“It’s time to recover and show the solidarity and compassion of Jesus … So I tell young people: you will not find God in your churches, and you will not encounter God in your prayers and your hymns, unless you first find God and encounter him in the suffering, pain and distress of those around you.” p. 184.

SOME COMMENTS

1) CONTINUITY WITH EARLY CHRISTIANITY

I’m reading Christianity’s Surprise by C Kavin Rowe at the moment. In it he talks about the radical innovation that Christianity represented in the ancient world. One of the most radical was the value of each human. Before Christianity,

no-one had thought that every human – whether high, low or anything in between – was exactly the same as every other, and no-one had thought that all of them were to be treated as if they were the very Lord of the world. p. 4

McVerry stands in continuity with that great radical Christian tradition of compassion for the poor, the outcast and the vulnerable and the ‘worthless’ who have nothing to ‘contribute’ to society. A tradition that has its origins in Jesus himself.

2) ORTHOPRAXIS

In the chapter McVerry is primarily telling a story of his life and ministry, not writing a theological paper. But theology keeps breaking into the narrative. There is a repeated emphasis on orthopraxy – that orthodox belief in itself is not enough. For belief to be ‘real’ it must be demonstrated in action.

This is again very much in the tradition of Jesus. His critcisms of the Pharisees frequently revolved around a disconnect between adherence to the Torah and a lack of compassion and love for people in need.

3) CATHOLIC SOCIAL JUSTICE AND INTEGRAL MISSION

Just to remind you if you have not read the first post on this book, it originates from a Micah Global Conference on Integral Mission. Micah Global is an evangelical network, fitting within the orbit of the Lausanne Movement and its Cape Town Commitment that embraces Christians and Christian mission organisations from all over the world, particularly the Global South.

As a guest speaker to the conference, Fr McVerry does not frame things in quite the same way that Micah Global or the Lausanne Movement do.

Evangelicals would resist setting love and judgment against one another, arguing that they are two sides of the same coin. Indeed, God would not be loving if he were not also a judge of the evil and sin that causes human suffering.

I suspect also that there are quite significant differences in Micah’s theology of the church, integral mission and the kingdom of God and an approach shaped by Catholic Social Teaching (CST). [We’ll come back to this in the next post in this series looking at my chapter comparing Trocaire and Tearfund’s theology of social justice].

But for armchair critics to nitpick at what Peter McVerry does or does not say, is to bring to mind the response of the nineteenth century preacher D L Moody to criticisms of his blunt evangelistic style.

“It is clear you don’t like my way of doing evangelism.

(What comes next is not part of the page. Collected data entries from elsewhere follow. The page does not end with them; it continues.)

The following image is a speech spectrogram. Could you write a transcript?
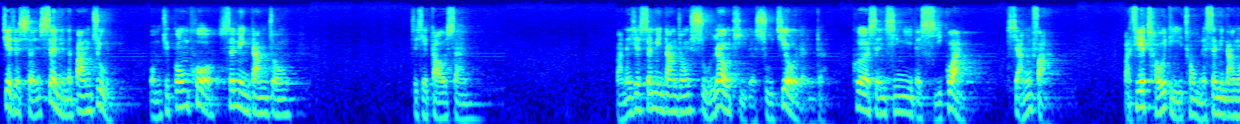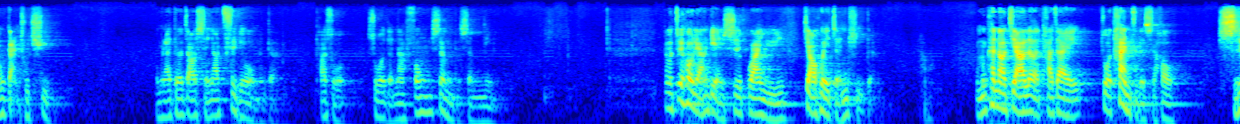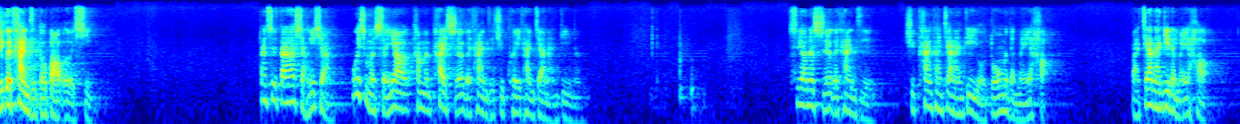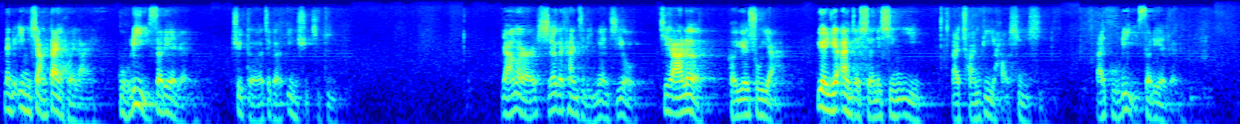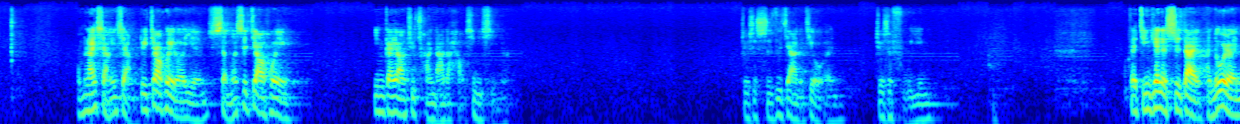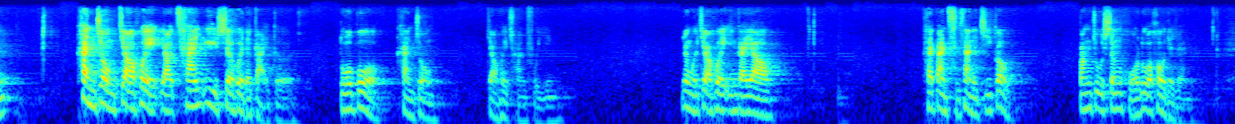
借着神圣灵的帮助，我们去攻破生命当中这些高山。把那些生命当中属肉体的、属旧人的、不合神心意的习惯、想法，把这些仇敌从我们的生命当中赶出去，我们来得着神要赐给我们的，他所说的那丰盛的生命。那么最后两点是关于教会整体的。我们看到加勒他在做探子的时候，十个探子都报恶信。但是大家想一想，为什么神要他们派十二个探子去窥探迦南地呢？是要那十二个探子去看看迦南地有多么的美好，把迦南地的美好那个印象带回来，鼓励以色列人去得这个应许之地。然而，十二个探子里面只有迦勒和约书亚愿意按着神的心意来传递好信息，来鼓励以色列人。我们来想一想，对教会而言，什么是教会应该要去传达的好信息呢？就是十字架的救恩，就是福音。在今天的世代，很多人看重教会要参与社会的改革，多过看重教会传福音。认为教会应该要开办慈善的机构，帮助生活落后的人。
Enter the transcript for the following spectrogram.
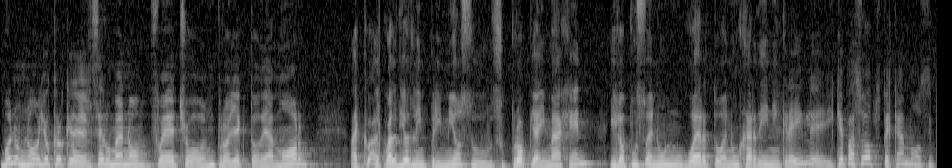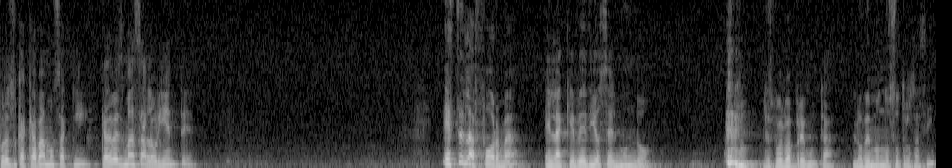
Bueno, no, yo creo que el ser humano fue hecho un proyecto de amor al, cual Dios le imprimió su, propia imagen y lo puso en un huerto, en un jardín increíble. ¿Y qué pasó? Pues pecamos y por eso que acabamos aquí, cada vez más al oriente. Esta es la forma en la que ve Dios el mundo. Les vuelvo a preguntar, ¿lo vemos nosotros así?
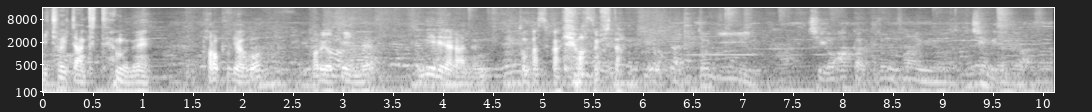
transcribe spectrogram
미쳐있지 않기 때문에 바로 포기하고 바로 옆에 있는 승일이라는 돈가스 가게에 왔습니다. 저기 지금 아까 그 정도 사람이면 친구잖아요.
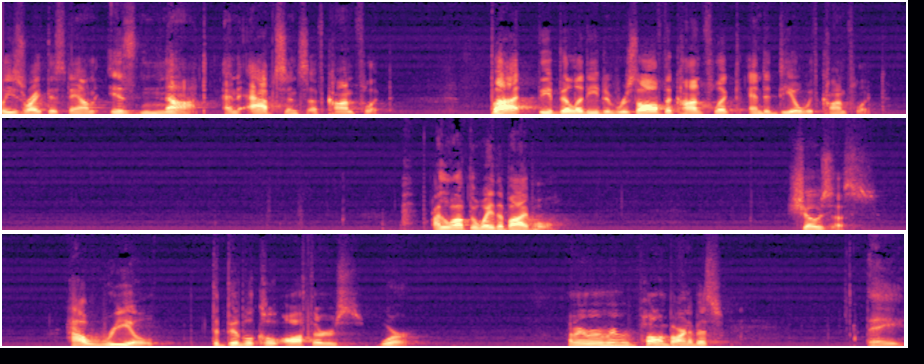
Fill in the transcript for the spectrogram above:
please write this down, is not an absence of conflict, but the ability to resolve the conflict and to deal with conflict. I love the way the Bible shows us how real the biblical authors were. I mean, remember Paul and Barnabas? They,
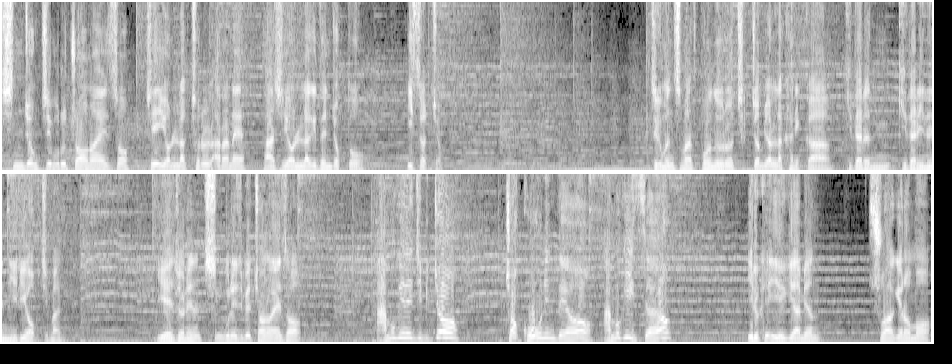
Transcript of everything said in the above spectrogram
친정집으로 전화해서 제 연락처를 알아내 다시 연락이 된 적도 있었죠. 지금은 스마트폰으로 직접 연락하니까 기다린, 기다리는 일이 없지만 예전에는 친구네 집에 전화해서 아무개네 집이죠? 저 고은인데요. 아무개 있어요? 이렇게 얘기하면 수학에 넘어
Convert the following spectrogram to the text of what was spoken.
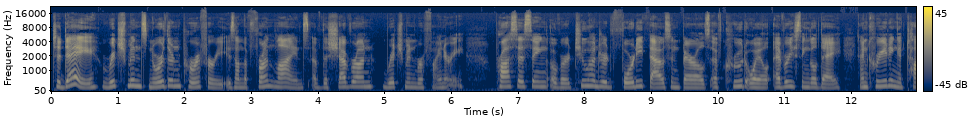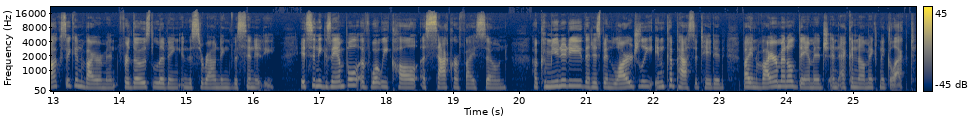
Today, Richmond's northern periphery is on the front lines of the Chevron Richmond refinery, processing over 240,000 barrels of crude oil every single day and creating a toxic environment for those living in the surrounding vicinity. It's an example of what we call a sacrifice zone, a community that has been largely incapacitated by environmental damage and economic neglect.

You raise some good points. Frankly, I sometimes do not like my way of doing evangelism. But I like my way of doing it better than your way of not doing it.

D L Moody

Yes there are differences, but in a focus on the poor and on orthopraxis, there are significant areas of common concern between Catholics like McVerry and evangelicals committed to integral mission. This points towards what Francis Schaeffer once called ‘co-belligerence’ between Catholics and evangelicals – a working together on issues of justice.

4) PERSONAL CHALLENGE

More personally, Peter McVerry’s ‘righteous anger’ at injustice – and his costly response in serving the poor – should challenge every Christian to ask two questions.

What injustice am I angry at?

What am I going to do about it?